With the pictures left out, please return exactly the line holding "Could you tell" and each following line until the entries end.

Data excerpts
Segment Open

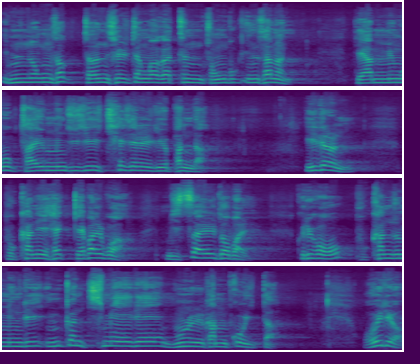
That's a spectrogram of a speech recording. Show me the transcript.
임종석 전 실장과 같은 종북 인사는 대한민국 자유민주주의 체제를 위협한다. 이들은 북한이 핵 개발과 미사일 도발 그리고 북한 주민들의 인권 침해에 대해 눈을 감고 있다. 오히려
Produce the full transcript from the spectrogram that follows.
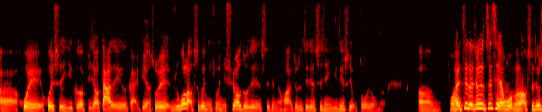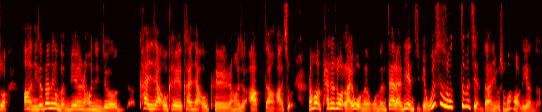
呃，会会是一个比较大的一个改变，所以如果老师跟你说你需要做这件事情的话，就是这件事情一定是有作用的。嗯，我还记得就是之前我们老师就说，啊，你就在那个门边，然后你就看一下 OK，看一下 OK，然后就 up down up，然后他就说来我们我们再来练几遍。我就是说这么简单，有什么好练的？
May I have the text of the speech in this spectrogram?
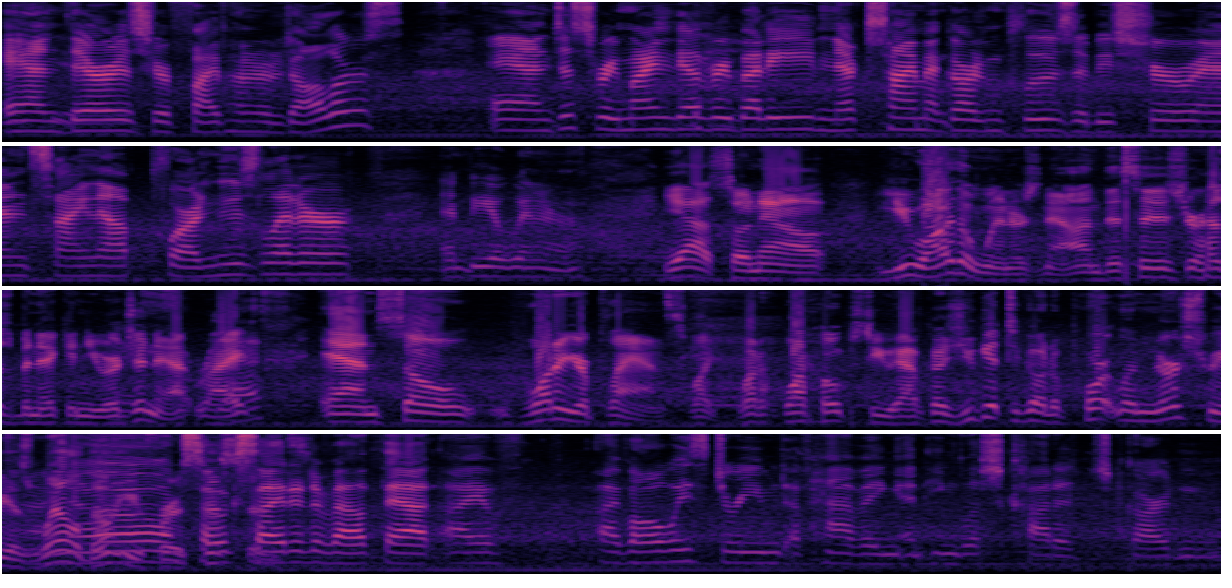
And there is your $500. And just to remind everybody, next time at Garden Palooza, be sure and sign up for our newsletter and be a winner. Yeah, so now you are the winners now, and this is your husband Nick and you are Jeanette, right? yes. And so, what are your plans? Like, what what hopes do you have? Because you get to go to Portland Nursery as well, I don't you? know, For I'm so excited about that. I have, I've always dreamed of having an English cottage garden,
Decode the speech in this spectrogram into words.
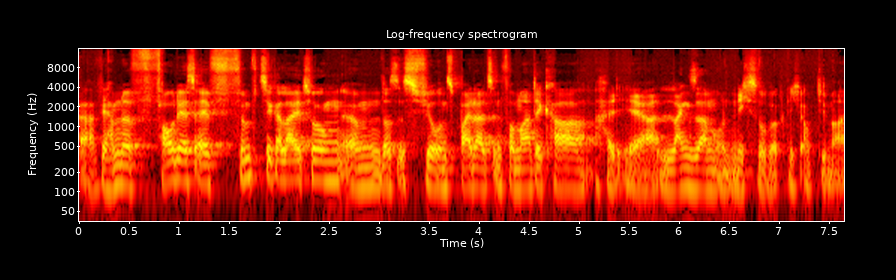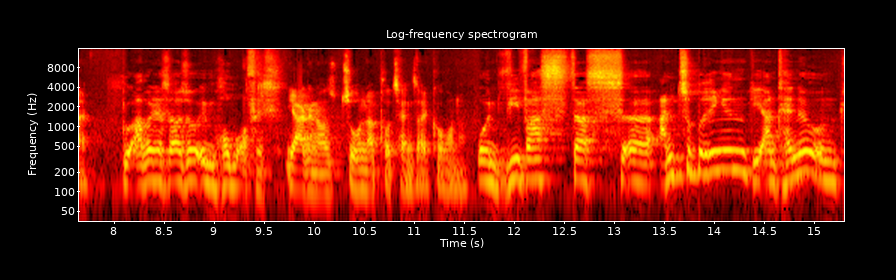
Ja, wir haben eine VDSL 50er Leitung. Ähm, das ist für uns beide als Informatiker halt eher langsam und nicht so wirklich optimal. Du arbeitest also im Homeoffice? Ja, genau, zu 100 Prozent seit Corona. Und wie war es, das äh, anzubringen, die Antenne und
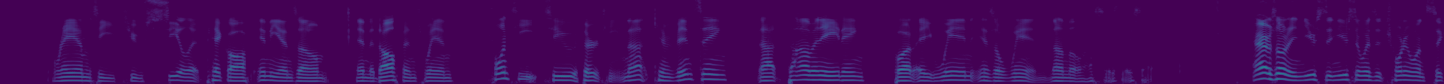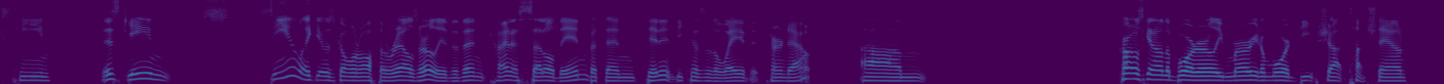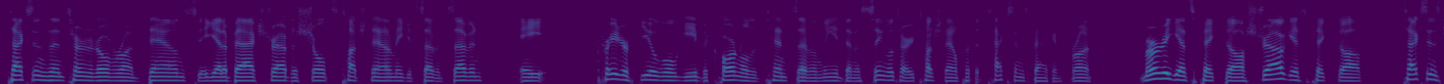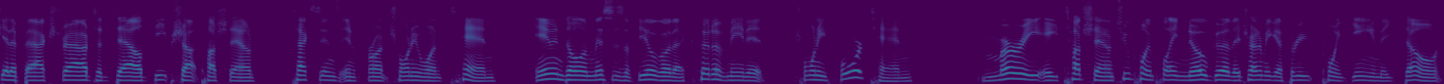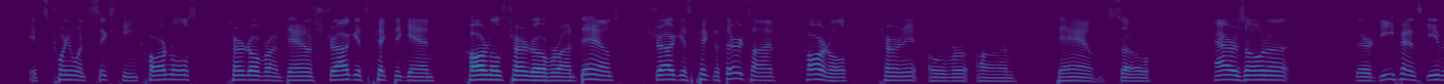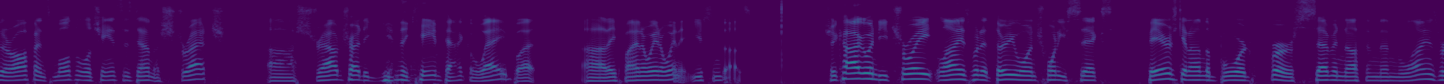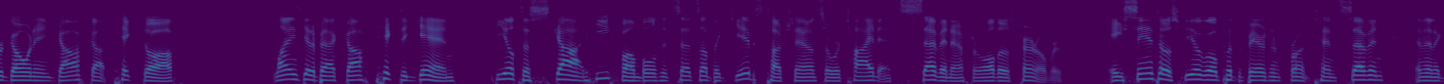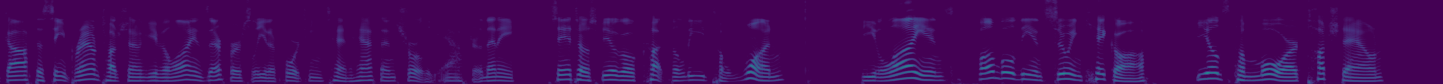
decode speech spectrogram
Ramsey to seal it, pick off in the end zone. And the Dolphins win 20 to 13. Not convincing, not dominating, but a win is a win nonetheless, as they say. Arizona and Houston. Houston wins at 21 16. This game seemed like it was going off the rails early, that then kind of settled in, but then didn't because of the way that turned out. Um, Cardinals get on the board early. Murray to Moore, deep shot touchdown. Texans then turn it over on downs. They get it back. Stroud to Schultz touchdown, make it 7 7. A Prater field goal gave the Cardinals a 10 7 lead. Then a Singletary touchdown put the Texans back in front. Murray gets picked off. Stroud gets picked off. Texans get it back. Stroud to Dell. Deep shot touchdown. Texans in front 21 10. Ammendola misses a field goal that could have made it 24 10. Murray, a touchdown. Two point play, no good. They try to make a three point game. They don't. It's 21 16. Cardinals turn it over on down. Stroud gets picked again. Cardinals turn it over on downs. Stroud gets picked a third time. Cardinals turn it over on downs. So Arizona, their defense gave their offense multiple chances down the stretch. Uh, Stroud tried to give the game back away, but uh, they find a way to win it. Houston does. Chicago and Detroit. Lions win at 31 26. Bears get on the board first, 7 0. Then the Lions were going in. Goff got picked off. Lions get it back. Goff picked again. Field to Scott. He fumbles. It sets up a Gibbs touchdown, so we're tied at seven after all those turnovers. A Santos field goal put the Bears in front 10 7, and then a Goff to St. Brown touchdown gave the Lions their first lead at 14 10, half then shortly after. Then a Santos field goal cut the lead to one. The Lions fumbled the ensuing kickoff. Fields to Moore, touchdown.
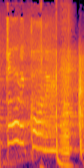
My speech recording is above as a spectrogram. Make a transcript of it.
motore con calling. mondo.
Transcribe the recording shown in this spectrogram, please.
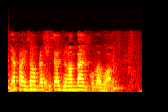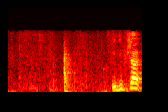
Il y a par exemple la chita du Ramban qu'on va voir. Il dit Pshat.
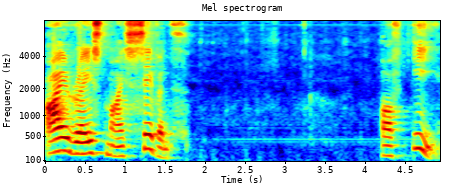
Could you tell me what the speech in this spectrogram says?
I raised my seventh of E,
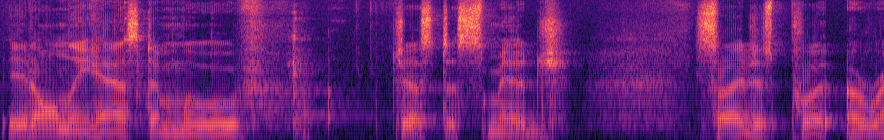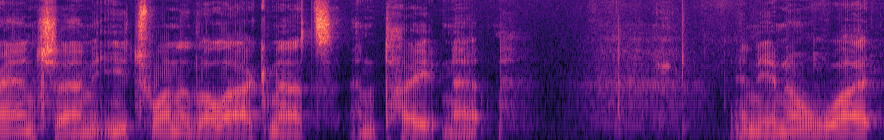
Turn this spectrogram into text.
it only has to move just a smidge. So I just put a wrench on each one of the lock nuts and tighten it. And you know what?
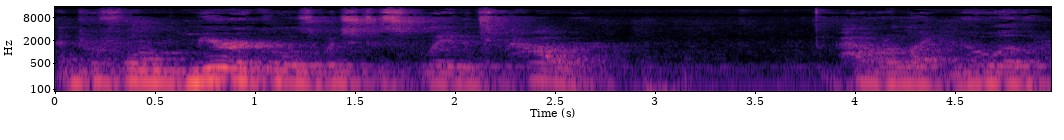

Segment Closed

Expected answer>
Could you tell me what the speech in this spectrogram says?
I raised my seventh of E,
Turn this spectrogram into text.
it only has to move just a smidge. So I just put a wrench on each one of the lock nuts and tighten it. And you know what?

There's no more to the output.